Tuesday, December 04, 2007

Significant Changes in Sleep Pattern Can Affect Mortality Risk

The study found that decreasing nightly sleep from 6, 7, or 8 hours doubles the risk for cardiovascular death, while increasing sleep from 7 or 8 hours doubles the risk for non cardiovascular death.
"If you have a regular pattern — 6, 7, or 8 hours — and you maintain that over time, that's protective against premature mortality," said Jane E. Ferrie, PhD, a senior research fellow in department of epidemiology and public health at University College, London, in the United Kingdom, and lead author of the study.
"If you move out of that to the 9-hours-or-more category, that seems to increase all-cause mortality and the group of deaths that increases is the non  cardiovascular deaths. If you go to the short end of the spectrum, you increase your risk for cardiovascular mortality."
Changing Sleep Patterns
While other studies have looked at associations of sleep and mortality, this is the first to look at the health effects of significant changes in sleep patterns over time, Dr. Ferrie told Medscape Psychiatry.
The Whitehall II study of London-based civil servants aged 35 to 55 years began enrolling participants in 1985 with baseline (phase 1) screening continuing until early 1988. Data collection for phase 3 took place in 1992–1993. Both phases involved a clinical evaluation, including measurement of cardiovascular risk factors (body-mass index, systolic and diastolic blood pressure, total cholesterol), and self-administered questionnaires that included questions about duration of sleep. Participants in phase 1 selected from these sleep categories; 5 hours or less; 6 hours; 7 hours; 8 hours; and 9 hours or more. For phase 3, the response categories of 1 to 12 hours of sleep were collapsed to form categories identical to the initial phase.
Researchers collected data on 9781 participants at phase 1 and on 7729 in phase 3. Mortality data were available from the National Health Services central registry until September 2004, a mean of 17.1 years from phase 1 and 11.8 years from phase 3.
Double Mortality Risk
The study found a U-shaped association in both phases between sleep and subsequent all-cause mortality. It also showed that decreasing sleep from 6, 7, or 8 hours doubled the cardiovascular mortality risk (fully adjusted hazard ratio for cardiovascular disease of 2.04) and that increasing sleep from 7 or 8 hours also doubled the risk for death, but for noncardiovascular mortality (fully adjusted hazard ratio for noncardiovascular deaths of 2.06).
("Normal" sleep categories of 6, 7, and 8 hours had to be pooled because researchers did not have enough data to look at the categories separately, they note.)

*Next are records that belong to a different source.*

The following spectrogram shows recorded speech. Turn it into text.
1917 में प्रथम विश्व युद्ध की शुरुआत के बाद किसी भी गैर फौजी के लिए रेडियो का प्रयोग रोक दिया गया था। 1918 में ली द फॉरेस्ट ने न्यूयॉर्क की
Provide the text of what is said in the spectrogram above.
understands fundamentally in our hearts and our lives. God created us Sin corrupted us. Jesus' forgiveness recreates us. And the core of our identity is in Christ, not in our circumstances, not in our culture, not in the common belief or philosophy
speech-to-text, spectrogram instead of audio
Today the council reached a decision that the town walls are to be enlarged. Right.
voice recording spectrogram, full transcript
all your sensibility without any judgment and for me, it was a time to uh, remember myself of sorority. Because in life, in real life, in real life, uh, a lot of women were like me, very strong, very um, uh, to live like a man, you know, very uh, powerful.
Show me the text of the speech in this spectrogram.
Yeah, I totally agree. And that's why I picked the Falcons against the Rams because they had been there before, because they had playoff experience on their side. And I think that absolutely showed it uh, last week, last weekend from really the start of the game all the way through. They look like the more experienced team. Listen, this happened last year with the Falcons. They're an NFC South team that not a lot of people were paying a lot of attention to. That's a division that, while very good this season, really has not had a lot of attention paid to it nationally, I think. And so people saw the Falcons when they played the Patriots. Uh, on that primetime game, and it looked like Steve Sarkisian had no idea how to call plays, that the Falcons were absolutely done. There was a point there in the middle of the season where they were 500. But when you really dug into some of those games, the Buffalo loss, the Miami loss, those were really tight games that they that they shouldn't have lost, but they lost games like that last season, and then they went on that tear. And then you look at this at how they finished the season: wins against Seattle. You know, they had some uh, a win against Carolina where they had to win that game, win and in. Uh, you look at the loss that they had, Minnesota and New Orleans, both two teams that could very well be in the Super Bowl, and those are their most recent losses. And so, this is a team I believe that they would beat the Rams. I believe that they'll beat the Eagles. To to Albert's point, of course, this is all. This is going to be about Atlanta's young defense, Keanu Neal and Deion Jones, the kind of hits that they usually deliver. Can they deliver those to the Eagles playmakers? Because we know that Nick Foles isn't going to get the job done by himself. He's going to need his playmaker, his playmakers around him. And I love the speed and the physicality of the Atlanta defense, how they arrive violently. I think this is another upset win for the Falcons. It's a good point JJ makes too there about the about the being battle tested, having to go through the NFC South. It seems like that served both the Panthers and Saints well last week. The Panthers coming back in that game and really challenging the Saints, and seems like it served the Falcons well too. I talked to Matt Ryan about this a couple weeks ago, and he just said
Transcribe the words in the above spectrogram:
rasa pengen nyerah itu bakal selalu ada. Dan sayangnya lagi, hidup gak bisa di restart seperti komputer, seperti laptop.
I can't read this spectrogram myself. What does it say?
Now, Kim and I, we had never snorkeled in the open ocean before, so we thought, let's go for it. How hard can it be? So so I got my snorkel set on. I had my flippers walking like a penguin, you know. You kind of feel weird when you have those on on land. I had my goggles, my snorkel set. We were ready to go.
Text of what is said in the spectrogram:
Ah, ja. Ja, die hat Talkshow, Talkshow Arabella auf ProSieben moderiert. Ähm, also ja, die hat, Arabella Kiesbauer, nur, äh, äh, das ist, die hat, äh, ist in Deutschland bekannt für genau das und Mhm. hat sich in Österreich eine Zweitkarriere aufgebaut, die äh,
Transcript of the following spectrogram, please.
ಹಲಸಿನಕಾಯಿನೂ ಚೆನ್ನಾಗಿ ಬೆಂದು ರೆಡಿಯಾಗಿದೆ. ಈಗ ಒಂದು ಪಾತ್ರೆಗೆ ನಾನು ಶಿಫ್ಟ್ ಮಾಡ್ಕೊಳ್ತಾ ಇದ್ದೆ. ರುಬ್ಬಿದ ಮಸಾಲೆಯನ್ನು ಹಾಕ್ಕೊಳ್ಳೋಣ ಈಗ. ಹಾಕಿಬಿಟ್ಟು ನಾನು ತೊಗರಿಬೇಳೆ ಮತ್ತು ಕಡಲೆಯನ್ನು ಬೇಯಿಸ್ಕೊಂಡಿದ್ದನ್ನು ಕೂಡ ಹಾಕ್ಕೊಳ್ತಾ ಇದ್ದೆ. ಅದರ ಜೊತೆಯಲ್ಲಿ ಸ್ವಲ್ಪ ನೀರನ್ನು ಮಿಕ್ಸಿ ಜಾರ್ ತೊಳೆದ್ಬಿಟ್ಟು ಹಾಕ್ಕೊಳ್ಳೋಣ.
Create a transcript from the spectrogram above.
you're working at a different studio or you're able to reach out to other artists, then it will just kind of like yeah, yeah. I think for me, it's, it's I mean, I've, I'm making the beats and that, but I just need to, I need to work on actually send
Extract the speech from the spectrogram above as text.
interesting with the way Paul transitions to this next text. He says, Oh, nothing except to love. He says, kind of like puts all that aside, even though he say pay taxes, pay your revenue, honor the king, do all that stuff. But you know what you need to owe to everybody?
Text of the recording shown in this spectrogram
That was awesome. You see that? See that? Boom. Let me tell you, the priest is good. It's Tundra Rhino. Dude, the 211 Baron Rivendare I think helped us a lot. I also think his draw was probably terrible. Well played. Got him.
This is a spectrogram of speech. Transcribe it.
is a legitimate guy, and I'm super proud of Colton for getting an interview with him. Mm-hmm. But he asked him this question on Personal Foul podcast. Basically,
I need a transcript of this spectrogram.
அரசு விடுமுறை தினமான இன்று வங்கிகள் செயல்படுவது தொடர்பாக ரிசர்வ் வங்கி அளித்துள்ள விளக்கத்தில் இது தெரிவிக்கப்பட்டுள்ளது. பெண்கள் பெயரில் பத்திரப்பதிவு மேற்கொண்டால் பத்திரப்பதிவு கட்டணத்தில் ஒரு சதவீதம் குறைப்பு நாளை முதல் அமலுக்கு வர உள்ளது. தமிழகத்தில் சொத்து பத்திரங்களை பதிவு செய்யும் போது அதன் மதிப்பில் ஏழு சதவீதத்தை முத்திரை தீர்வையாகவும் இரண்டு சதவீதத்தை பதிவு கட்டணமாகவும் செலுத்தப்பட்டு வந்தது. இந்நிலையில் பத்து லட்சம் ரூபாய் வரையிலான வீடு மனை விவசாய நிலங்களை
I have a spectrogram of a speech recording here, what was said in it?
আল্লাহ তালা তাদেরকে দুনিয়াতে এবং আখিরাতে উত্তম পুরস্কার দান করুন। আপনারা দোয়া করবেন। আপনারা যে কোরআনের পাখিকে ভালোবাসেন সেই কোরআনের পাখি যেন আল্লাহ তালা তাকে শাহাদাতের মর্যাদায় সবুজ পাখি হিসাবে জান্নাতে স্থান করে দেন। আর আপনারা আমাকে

The link between decreased hours of sleep and higher cardiovascular mortality risk seems to make some sense: Short sleep duration is a risk factor for weight gain, insulin resistance, and type 2 diabetes, the authors write. Short sleep is also accompanied by increased cortisol levels and abnormal growth hormone secretion and has been associated with hypertension and some cardiovascular diseases, they said. "It's fairly obvious what's going on there," Dr. Ferrie added.
Link Between Deaths and Long Sleep Unclear
However, the link between deaths and longer sleep patterns is not as clear. "At the other end of the spectrum, until we have sufficient deaths where we can see what is making up that noncardiovascular group of deaths, we can't explore that any further," said Dr. Ferrie. "We really don't know what's driving that." She did say, though, that long sleep is associated with depression and that researchers may want to take a look at the role of increased cancer deaths or trauma deaths among patients changing to a long sleep pattern.
This new research is bound to generate a lot of interest among sleep researchers, she added. "I think lot of people will look at this . . . and hopefully they will be able to elucidate what's making up those noncardiovascular deaths," said Dr. Ferrie.
A significant change in sleep patterns may be a red flag for some underlying disease, she said. "If somebody comes to you and they're now reporting having moved from a normal sleep pattern either to the very short end of the sleep spectrum or the long end of the sleep spectrum and that appears to be a pattern that's continuing over time and is not their regular pattern, then that is probably a marker of something."
Sleep experts are even discussing the merits of restricting sleep of people who regularly sleep 9 or more hours per night, she said.
Coauthor Francesco P. Cappuccio, MD, holds the Cephalon Chair, an endowed post at Warwick Medical School, in Coventry, United Kingdom, the result of a donation from the company. The appointment to the chair was made entirely independently of the company and the postholder is free to devise his own program of research. Cephalon does not have any stake in IP associated with the postholder, and the chair has complete academic independence from the company. Other authors declare no conflicts of interest.
Source: Sleep, Dec 2007